--- Data items ---
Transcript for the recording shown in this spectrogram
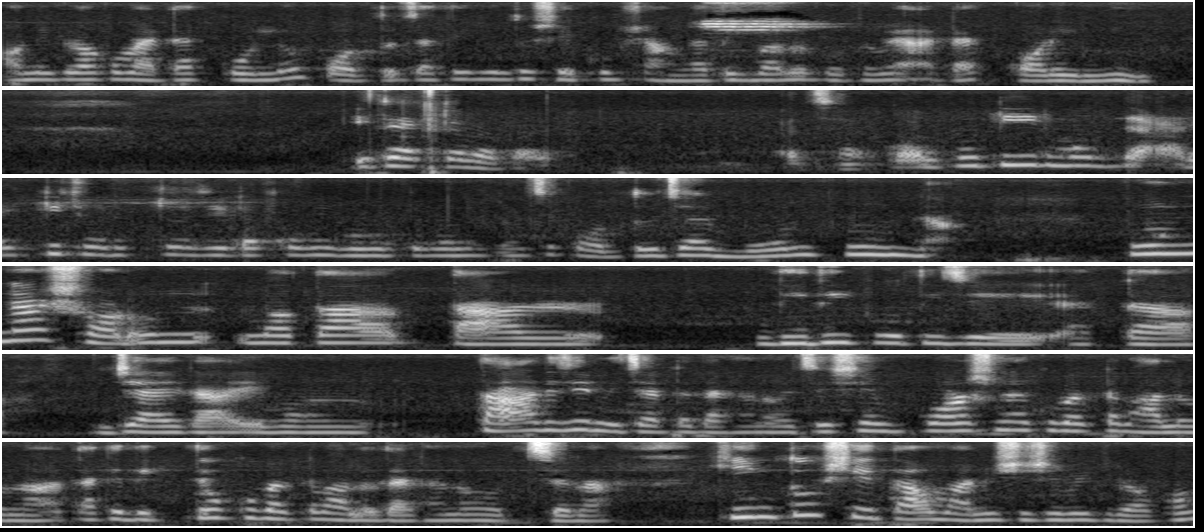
অনেক রকম অ্যাটাক করলেও পদ্মজাকে কিন্তু সে খুব সাংঘাতিকভাবে প্রথমে অ্যাটাক করেনি। এটা একটা ব্যাপার। আচ্ছা গল্পটির মধ্যে আরেকটি চরিত্র যেটা খুবই গুরুত্বপূর্ণ হচ্ছে পদ্মজার বোন পূর্ণা। পূর্ণার সরলতা তার দিদির প্রতি যে একটা জায়গা এবং তার যে নেচারটা দেখানো হয়েছে, সে পড়াশোনায় খুব একটা ভালো না, তাকে দেখতেও খুব একটা ভালো দেখানো হচ্ছে না। কিন্তু সে তাও মানুষ হিসেবে কীরকম,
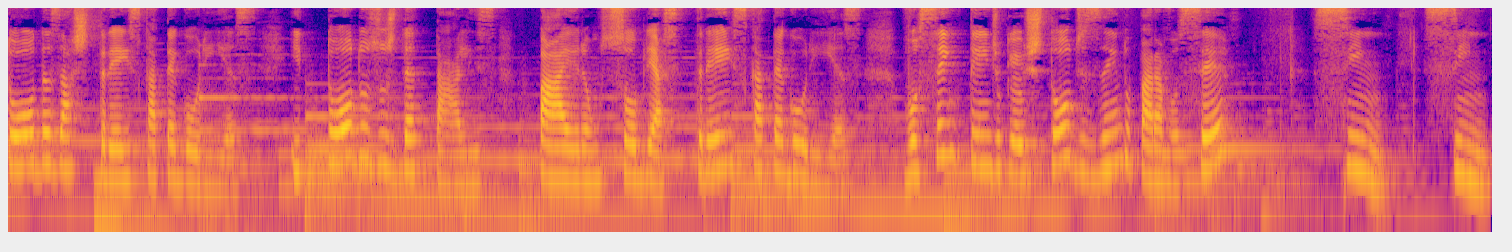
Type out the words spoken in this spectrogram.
todas as três categorias e todos os detalhes pairam sobre as três categorias. Você entende o que eu estou dizendo para você? Sim, sim.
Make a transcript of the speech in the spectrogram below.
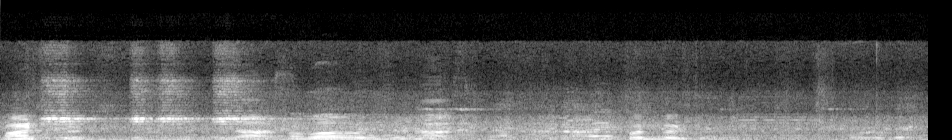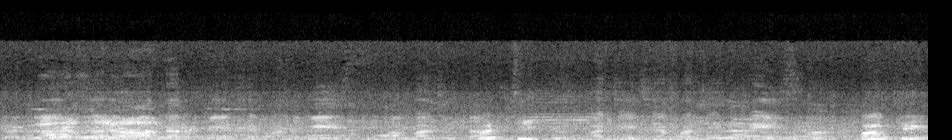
પાંચ કિલો. હવે પંદર કિલો. પચીસ પાંત્રીસ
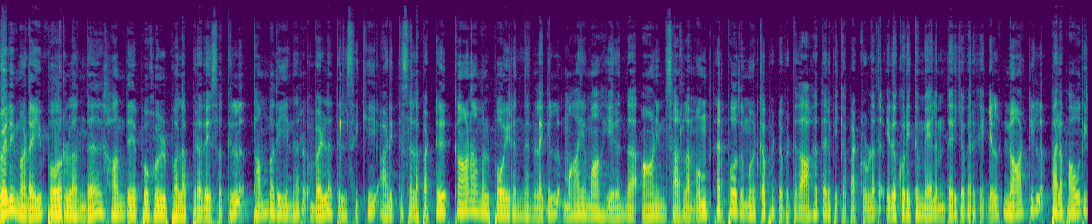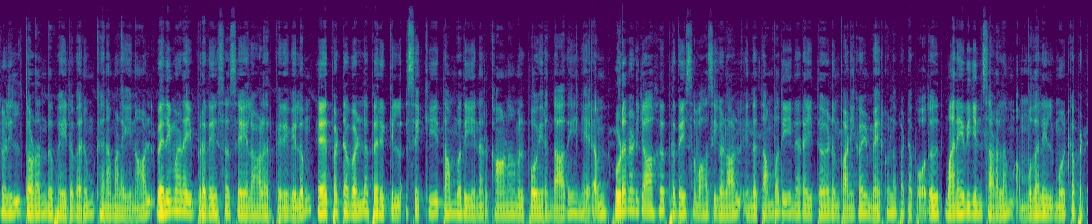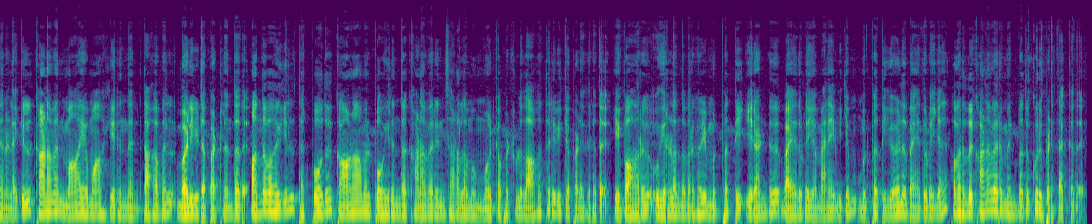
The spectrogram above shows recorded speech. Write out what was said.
வெளிமடை போர்லந்த ஹந்தே புகழ் பல பிரதேசத்தில் தம்பதியினர் வெள்ளத்தில் சிக்கி அடித்து செல்லப்பட்டு காணாமல் போயிருந்த நிலையில் மாயமாகியிருந்த ஆணின் சடலமும் தற்போது மீட்கப்பட்டு விட்டதாக தெரிவிக்கப்பட்டுள்ளது. இது குறித்து மேலும் தெரிய வருகையில் நாட்டில் பல பகுதிகளில் தொடர்ந்து பெய்து வரும் கனமழையினால் வெளிமடை பிரதேச செயலாளர் பிரிவிலும் ஏற்பட்ட வெள்ளப்பெருக்கில் சிக்கி தம்பதியினர் காணாமல் போயிருந்த அதே நேரம் உடனடியாக பிரதேசவாசிகளால் இந்த தம்பதியினரை தேடும் பணிகள் மேற்கொள்ள மேற்கொள்ளப்பட்ட போது மனைவியின் சடலம் முதலில் மீட்கப்பட்ட நிலையில் கணவன் மாயமாக இருந்த தகவல் வெளியிடப்பட்டிருந்தது. அந்த வகையில் தற்போது காணாமல் போயிருந்த கணவரின் சடலமும் மீட்கப்பட்டுள்ளதாக தெரிவிக்கப்படுகிறது. இவ்வாறு உயிரிழந்தவர்கள் முப்பத்தி இரண்டு வயதுடைய மனைவியும் முப்பத்தி ஏழு வயதுடைய அவரது கணவரும் என்பது குறிப்பிடத்தக்கது.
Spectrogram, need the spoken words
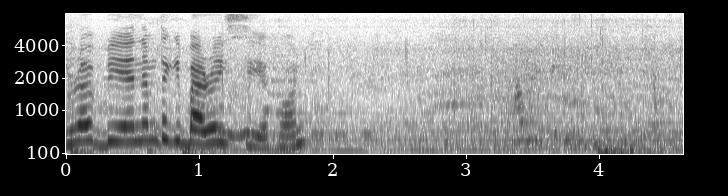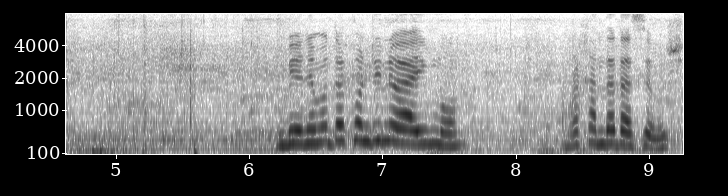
আমরা বিএনএম থেকে বার হইছি এখন বিএনএম তো কন্টিনিউ আইমো আমরা খান্দাত আছে অবশ্য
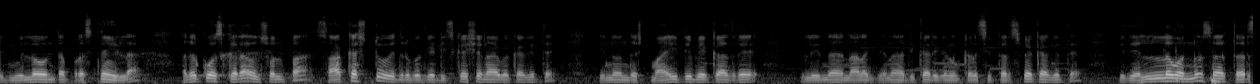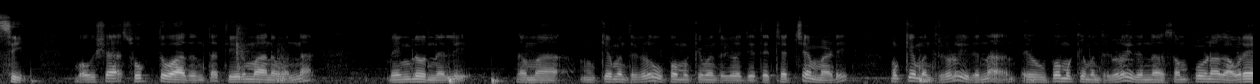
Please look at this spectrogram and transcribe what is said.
ಇದು ನಿಲ್ಲೋವಂಥ ಪ್ರಶ್ನೆ ಇಲ್ಲ. ಅದಕ್ಕೋಸ್ಕರ ಒಂದು ಸ್ವಲ್ಪ ಸಾಕಷ್ಟು ಇದ್ರ ಬಗ್ಗೆ ಡಿಸ್ಕಷನ್ ಆಗಬೇಕಾಗುತ್ತೆ. ಇನ್ನೊಂದಷ್ಟು ಮಾಹಿತಿ ಬೇಕಾದರೆ ಇಲ್ಲಿಂದ ನಾಲ್ಕು ಜನ ಅಧಿಕಾರಿಗಳನ್ನ ಕಳಿಸಿ ತರಿಸ್ಬೇಕಾಗುತ್ತೆ. ಇದೆಲ್ಲವನ್ನು ಸಹ ತರಿಸಿ ಬಹುಶಃ ಸೂಕ್ತವಾದಂಥ ತೀರ್ಮಾನವನ್ನು ಬೆಂಗಳೂರಿನಲ್ಲಿ ನಮ್ಮ ಮುಖ್ಯಮಂತ್ರಿಗಳು, ಉಪಮುಖ್ಯಮಂತ್ರಿಗಳ ಜೊತೆ ಚರ್ಚೆ ಮಾಡಿ ಮುಖ್ಯಮಂತ್ರಿಗಳು ಇದನ್ನು ಉಪಮುಖ್ಯಮಂತ್ರಿಗಳು ಇದನ್ನು ಸಂಪೂರ್ಣವಾಗಿ ಅವರೇ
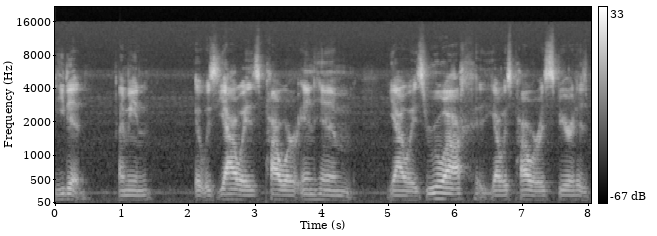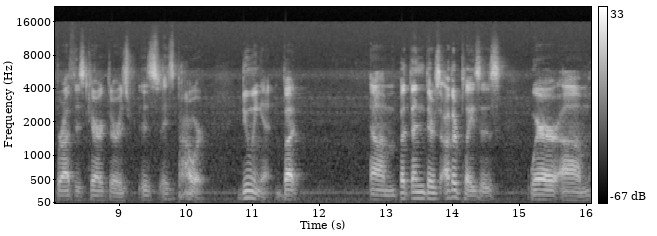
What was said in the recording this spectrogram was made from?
he did. I mean, it was Yahweh's power in him, Yahweh's ruach, Yahweh's power, his spirit, his breath, his character, his his, his power doing it. But um, but then there's other places where um,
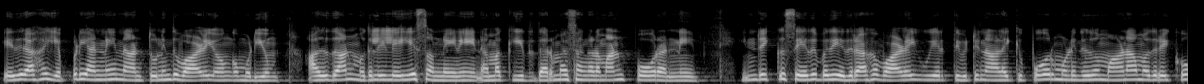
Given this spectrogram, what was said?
எதிராக எப்படி அண்ணே நான் துணிந்து வாழ யோங்க முடியும்? அதுதான் முதலிலேயே சொன்னேனே நமக்கு இது தர்ம சங்கடமான போர் அண்ணே. இன்றைக்கு சேதுபதி எதிராக வாழை உயர்த்திவிட்டு நாளைக்கு போர் முடிந்ததும் மானாமதுரைக்கோ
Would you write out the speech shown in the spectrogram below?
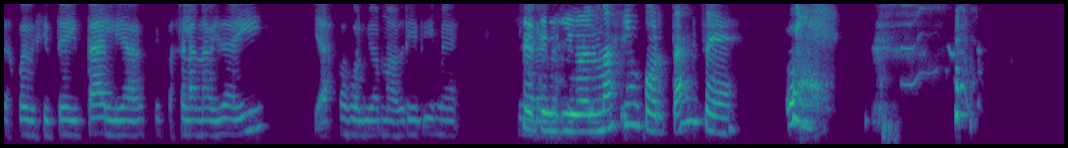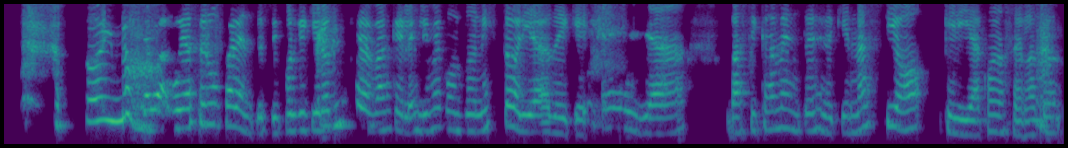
Después visité Italia, pasé la Navidad ahí. Ya después volví a Madrid y me... Se te olvidó el más importante. Ay, no. Voy a hacer un paréntesis porque quiero que sepan que Leslie me contó una historia de que ella, básicamente, desde que nació, quería conocer la Torre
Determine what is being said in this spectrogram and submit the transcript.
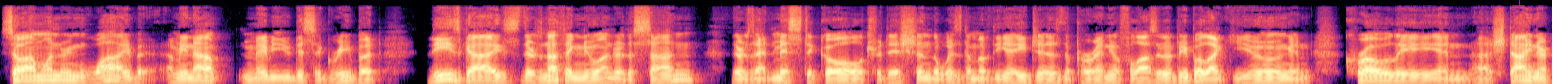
So I'm wondering why, but I mean, now maybe you disagree, but these guys, there's nothing new under the sun. there's that mystical tradition, the wisdom of the ages, the perennial philosophy. But people like Jung and Crowley and uh, Steiner,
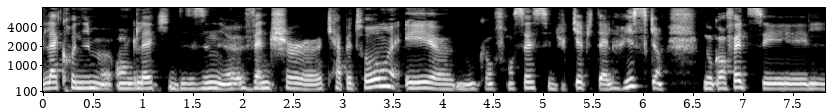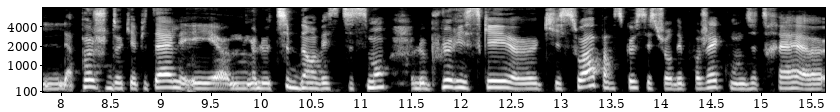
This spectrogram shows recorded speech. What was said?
l'acronyme anglais qui désigne euh, Venture Capital et donc en français, c'est du capital risque. Donc en fait, c'est la poche de capital et le type d'investissement le plus risqué qui soit parce que c'est sur des projets qu'on dit très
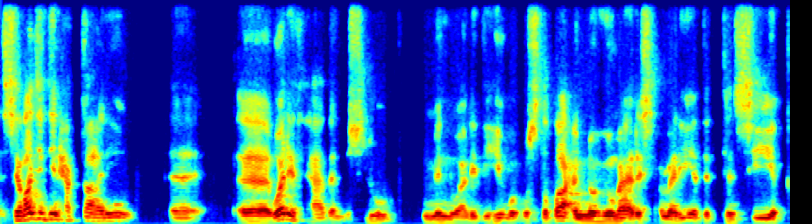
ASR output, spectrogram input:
سراج الدين حقاني آه، آه، ورث هذا الأسلوب من والده واستطاع أنه يمارس عملية التنسيق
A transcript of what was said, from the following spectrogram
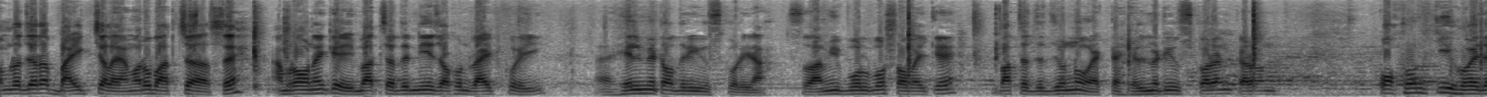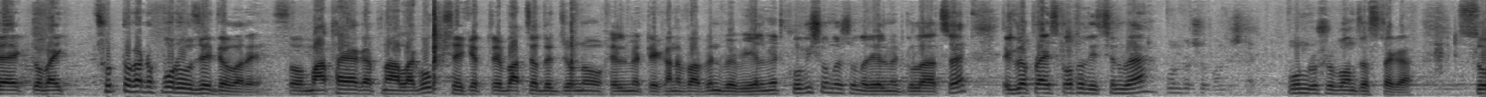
আমরা যারা বাইক চালাই, আমারও বাচ্চা আছে, আমরা অনেকেই বাচ্চাদের নিয়ে যখন রাইড করি হেলমেট ওদের ইউজ করি না। সো আমি বলব সবাইকে বাচ্চাদের জন্য একটা হেলমেট ইউজ করেন কারণ কখন কি হয়ে যায় একটু বাইক ছোট্টখাটো পরেও যেতে পারে। সো মাথায় আঘাত না লাগুক সেই ক্ষেত্রে বাচ্চাদের জন্য হেলমেট এখানে পাবেন। বেবি হেলমেট খুবই সুন্দর সুন্দর হেলমেটগুলো আছে। এগুলো প্রাইস কত দিচ্ছেন ভাইয়া? পনেরোশো পঞ্চাশ টাকা। পনেরোশো পঞ্চাশ টাকা। সো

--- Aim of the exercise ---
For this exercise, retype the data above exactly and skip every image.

--- Task response ---
Transcript for the recording shown in this spectrogram
অনেক রকম অ্যাটাক করলেও পদ্মজাকে কিন্তু সে খুব সাংঘাতিকভাবে প্রথমে অ্যাটাক করেনি। এটা একটা ব্যাপার। আচ্ছা গল্পটির মধ্যে আরেকটি চরিত্র যেটা খুবই গুরুত্বপূর্ণ হচ্ছে পদ্মজার বোন পূর্ণা। পূর্ণার সরলতা তার দিদির প্রতি যে একটা জায়গা এবং তার যে নেচারটা দেখানো হয়েছে, সে পড়াশোনায় খুব একটা ভালো না, তাকে দেখতেও খুব একটা ভালো দেখানো হচ্ছে না। কিন্তু সে তাও মানুষ হিসেবে কীরকম,
Type out the words spoken in this spectrogram.
todas as três categorias e todos os detalhes pairam sobre as três categorias. Você entende o que eu estou dizendo para você? Sim, sim.
Make a transcript of the speech in the spectrogram below.
પાંચ કિલો. હવે પંદર કિલો. પચીસ પાંત્રીસ
The spectrogram above shows recorded speech. Write out what was said.
வெளிமடை போர்லந்த ஹந்தே புகழ் பல பிரதேசத்தில் தம்பதியினர் வெள்ளத்தில் சிக்கி அடித்து செல்லப்பட்டு காணாமல் போயிருந்த நிலையில் மாயமாகியிருந்த ஆணின் சடலமும் தற்போது மீட்கப்பட்டு விட்டதாக தெரிவிக்கப்பட்டுள்ளது. இது குறித்து மேலும் தெரிய வருகையில் நாட்டில் பல பகுதிகளில் தொடர்ந்து பெய்து வரும் கனமழையினால் வெளிமடை பிரதேச செயலாளர் பிரிவிலும் ஏற்பட்ட வெள்ளப்பெருக்கில் சிக்கி தம்பதியினர் காணாமல் போயிருந்த அதே நேரம் உடனடியாக பிரதேசவாசிகளால் இந்த தம்பதியினரை தேடும் பணிகள் மேற்கொள்ள மேற்கொள்ளப்பட்ட போது மனைவியின் சடலம் முதலில் மீட்கப்பட்ட நிலையில் கணவன் மாயமாக இருந்த தகவல் வெளியிடப்பட்டிருந்தது. அந்த வகையில் தற்போது காணாமல் போயிருந்த கணவரின் சடலமும் மீட்கப்பட்டுள்ளதாக தெரிவிக்கப்படுகிறது. இவ்வாறு உயிரிழந்தவர்கள் முப்பத்தி இரண்டு வயதுடைய மனைவியும் முப்பத்தி ஏழு வயதுடைய அவரது கணவரும் என்பது குறிப்பிடத்தக்கது.
Spectrogram, need the spoken words
আমরা বিএনএম থেকে বার হইছি এখন বিএনএম তো কন্টিনিউ আইমো আমরা খান্দাত আছে অবশ্য
Please look at this spectrogram and transcribe what is said.
ಇದು ನಿಲ್ಲೋವಂಥ ಪ್ರಶ್ನೆ ಇಲ್ಲ. ಅದಕ್ಕೋಸ್ಕರ ಒಂದು ಸ್ವಲ್ಪ ಸಾಕಷ್ಟು ಇದ್ರ ಬಗ್ಗೆ ಡಿಸ್ಕಷನ್ ಆಗಬೇಕಾಗುತ್ತೆ. ಇನ್ನೊಂದಷ್ಟು ಮಾಹಿತಿ ಬೇಕಾದರೆ ಇಲ್ಲಿಂದ ನಾಲ್ಕು ಜನ ಅಧಿಕಾರಿಗಳನ್ನ ಕಳಿಸಿ ತರಿಸ್ಬೇಕಾಗುತ್ತೆ. ಇದೆಲ್ಲವನ್ನು ಸಹ ತರಿಸಿ ಬಹುಶಃ ಸೂಕ್ತವಾದಂಥ ತೀರ್ಮಾನವನ್ನು ಬೆಂಗಳೂರಿನಲ್ಲಿ ನಮ್ಮ ಮುಖ್ಯಮಂತ್ರಿಗಳು, ಉಪಮುಖ್ಯಮಂತ್ರಿಗಳ ಜೊತೆ ಚರ್ಚೆ ಮಾಡಿ ಮುಖ್ಯಮಂತ್ರಿಗಳು ಇದನ್ನು ಉಪಮುಖ್ಯಮಂತ್ರಿಗಳು ಇದನ್ನು ಸಂಪೂರ್ಣವಾಗಿ ಅವರೇ
What was said in the recording this spectrogram was made from?
he did. I mean, it was Yahweh's power in him, Yahweh's ruach, Yahweh's power, his spirit, his breath, his character, his his, his power doing it. But um, but then there's other places where um,
Given this spectrogram, what was said?
எதிராக எப்படி அண்ணே நான் துணிந்து வாழ யோங்க முடியும்? அதுதான் முதலிலேயே சொன்னேனே நமக்கு இது தர்ம சங்கடமான போர் அண்ணே. இன்றைக்கு சேதுபதி எதிராக வாழை உயர்த்திவிட்டு நாளைக்கு போர் முடிந்ததும் மானாமதுரைக்கோ
Would you write out the speech shown in the spectrogram below?
Después visité Italia, pasé la Navidad ahí. Ya después volví a Madrid y me... Se te olvidó el más importante. Ay, no. Voy a hacer un paréntesis porque quiero que sepan que Leslie me contó una historia de que ella, básicamente, desde que nació, quería conocer la Torre
Determine what is being said in this spectrogram and submit the transcript.
So I'm wondering why, but I mean, now maybe you disagree, but these guys, there's nothing new under the sun. there's that mystical tradition, the wisdom of the ages, the perennial philosophy. But people like Jung and Crowley and uh, Steiner,
This spectrogram shows recorded speech. What was said?
l'acronyme anglais qui désigne euh, Venture Capital et donc en français, c'est du capital risque. Donc en fait, c'est la poche de capital et le type d'investissement le plus risqué qui soit parce que c'est sur des projets qu'on dit très
ASR output, spectrogram input:
سراج الدين حقاني آه، آه، ورث هذا الأسلوب من والده واستطاع أنه يمارس عملية التنسيق
A transcript of what was said, from the following spectrogram
আমরা যারা বাইক চালাই, আমারও বাচ্চা আছে, আমরা অনেকেই বাচ্চাদের নিয়ে যখন রাইড করি হেলমেট ওদের ইউজ করি না। সো আমি বলব সবাইকে বাচ্চাদের জন্য একটা হেলমেট ইউজ করেন কারণ কখন কি হয়ে যায় একটু বাইক ছোট্টখাটো পরেও যেতে পারে। সো মাথায় আঘাত না লাগুক সেই ক্ষেত্রে বাচ্চাদের জন্য হেলমেট এখানে পাবেন। বেবি হেলমেট খুবই সুন্দর সুন্দর হেলমেটগুলো আছে। এগুলো প্রাইস কত দিচ্ছেন ভাইয়া? পনেরোশো পঞ্চাশ টাকা। পনেরোশো পঞ্চাশ টাকা। সো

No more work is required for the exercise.